Thursday, February 4, 2010

Caregiver Burnout Series: Part Three: Treating Depression

In this Blog Series, we've discussed the role and requirements of the Caregiver, and signs and symptoms of Caregiver Burnout. We've noted that burnout and depression have important similarities, the latter usually being more severe and prolonged -- and not responding as easily to breaks and self-care measures.

Today, we will focus on depression and how it can be treated. This is an enormous topic, and cannot be adequately covered in a blog post! But, hopefully, this "Depression in a Nutshell" post will give the reader a brief overview, and a place to start if this is an issue for you.

Depression is characterized by a "down" mood, and other symptoms including low energy, irritability, loss of interest in usual pleasures, a sense of hopelessless, sleep disturbances, involuntary weight change, excessive worry and/or guilt. Depression generally lasts for at least two weeks, and may be accompanied by thoughts of suicide.

So what do you do if you think you may be depressed?

First of all, get some help. Your Primary Care Provider, i.e. family doctor or nurse practitioner, the Social Worker at your Kidney Center are good places to start. Naturally, your local E.R. or Crisis Clinic are appropriate if you feel you may be in danger of self-harm.

Years ago, there was a study that took a group of people with depression and divided them into four subgroups (I do not have the reference for this). The groups received treatment as follows:

1..    Exercise
2.     "Talk Therapy"
3.     Antidepressant Medications
4.     No therapy, i.e. "Control Group"

The important observation was this: the people in each of the first three groups improved; the "Control Group" which received no treatment did not improve.

Let's look at each approach:

You don't have to be a jock to appreciate that simple exercise -- even a short walk -- helps us to feel better. And regular exercise, done several times a week or even daily, is even more powerful. We feel stronger, we work off stress, we feel more capable of dealing with life's challenges. Which exercise is best? In my opinion, the best exercise is the exercise a person will do!

Talk Therapy:
If you've never been to therapy, you might want to give it a try. Think of it this way: appproximately one hour per week, a trained and compassionate person focuses on you and your concerns. A psychiatrist friend of mine used to say, "It's the heathy people who go to therapy!" I'm convinced that he was correct. Remember, we aren't talking about years of psychoanalysis here. We're talking about short term cognitive therapy, lasting a few weeks to months.

We have many antidepressant medications from which to choose, and their risks and side effects have been greatly reduced over the years. That said, it may take a few tries to find the proper antidepressant -- or combination of medictions -- for a particular person. I tell my patientts,

"Antidepressants don't change the facts of your life. But they can change the way you respond."

Here's a good tip: if a close relative of yours is using a specific antidepressant and has had a particularly positive or negative response, tell your Health Care Provider.
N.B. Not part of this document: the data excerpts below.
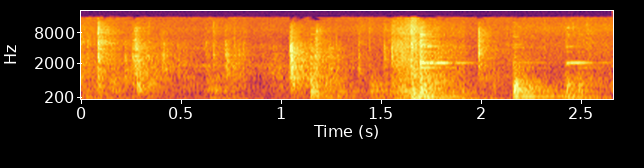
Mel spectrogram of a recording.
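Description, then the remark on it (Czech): A door in a tower is opened on the way to the mechanism of a village astronomical clock, with a few clunks of the latch and a short creaking squeal of hinges, followed by a thud; no one speaks. “Ještě jedny dveře.”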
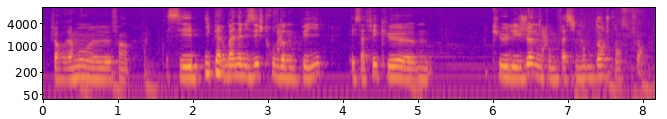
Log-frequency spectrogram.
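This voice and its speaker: Over background music and audible room echo, a man talks at a moderate pace in a fairly high pitch with fairly even intonation and long, frequent pauses. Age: 20s. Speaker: founder of a CBD brand. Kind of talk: casual debate.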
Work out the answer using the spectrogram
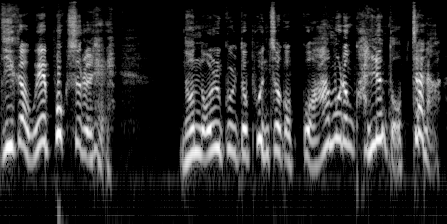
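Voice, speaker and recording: A woman's voice: sits high, sing-song, fairly quick, a little mellow, no echo, studio quality. A woman voicing a hurt, indignant mother in her fifties in an audiobook drama reading, talking with a pleading, reproachful edge. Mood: upset. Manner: pleading, then fiercely indignant.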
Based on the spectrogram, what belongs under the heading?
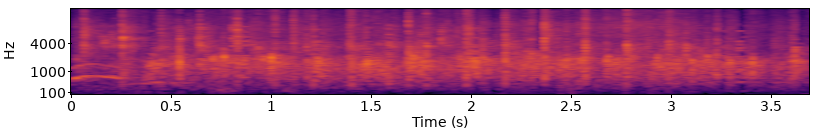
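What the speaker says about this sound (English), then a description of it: "let's have a round of applause for them." Audience applause at a tech conference talk: a steady, dense wash of clapping from a sizable crowd, even in loudness throughout and heard from a moderate distance.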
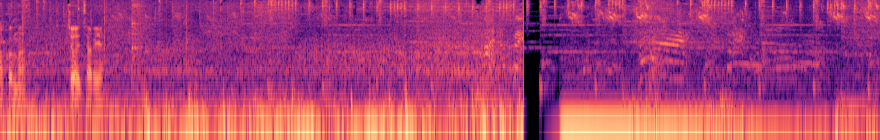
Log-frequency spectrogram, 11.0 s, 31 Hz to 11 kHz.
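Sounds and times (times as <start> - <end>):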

This information may be useful in selecting the right medication for you. Another important consideration: antidepressants can take two to four weeks to "kick in." So, don't wait until you're at the end of your rope. Get help soon if you see depressive symptoms lingering on.

My favorite approach to depression for patients in my practice? The triple combination of physical exercise, cognitive therapy, and antidepressants!

Depression can be frightening and unpredictable; it feels awful to be depressed. For Caregivers, depression may make us concentrate less effectively and make more errors. Keep in mind also that a severe depression may require hospitalization; this is where we need professional help to sort this out.

What else can you do to help yourself?

1.     Avoid alcohol and other recreational drugs. This is critical, as alcohol is actually works as a depressant! Experts claim that it takes only four drinks per week for a woman and six drinks per week for a man to cancel out the effect of an Antidepressant!

2.     Keep yourself safe. Be attentive to your driving and other activities which place you at risk. Pay attention to your prescription medications; take them correctly and do not combine with alcohol. Remove articles from your home which place you at added risk (e.g. firearms). If you feel you cannot guarantee your own safety, tell someone! Go to the ER or call the Crisis Clinic.

3.     Focus on self-care. Tomorrow's blog will focus on the many Self-Care Tricks that help us nuture ourselves. Please join me tomorrow and examine many of the ways we can help ourselves.

Take care. Linda Gromko, MD     


  1. thank you for the much required Caregiver view into depression managment.

  2. Some really perceptive pointers and sage advice. Thanks for sharing.

    Jay Drayer
    CareFlash "Community when it matters most"

  3. Thank you for your messages. Jay, I will check out your website. Linda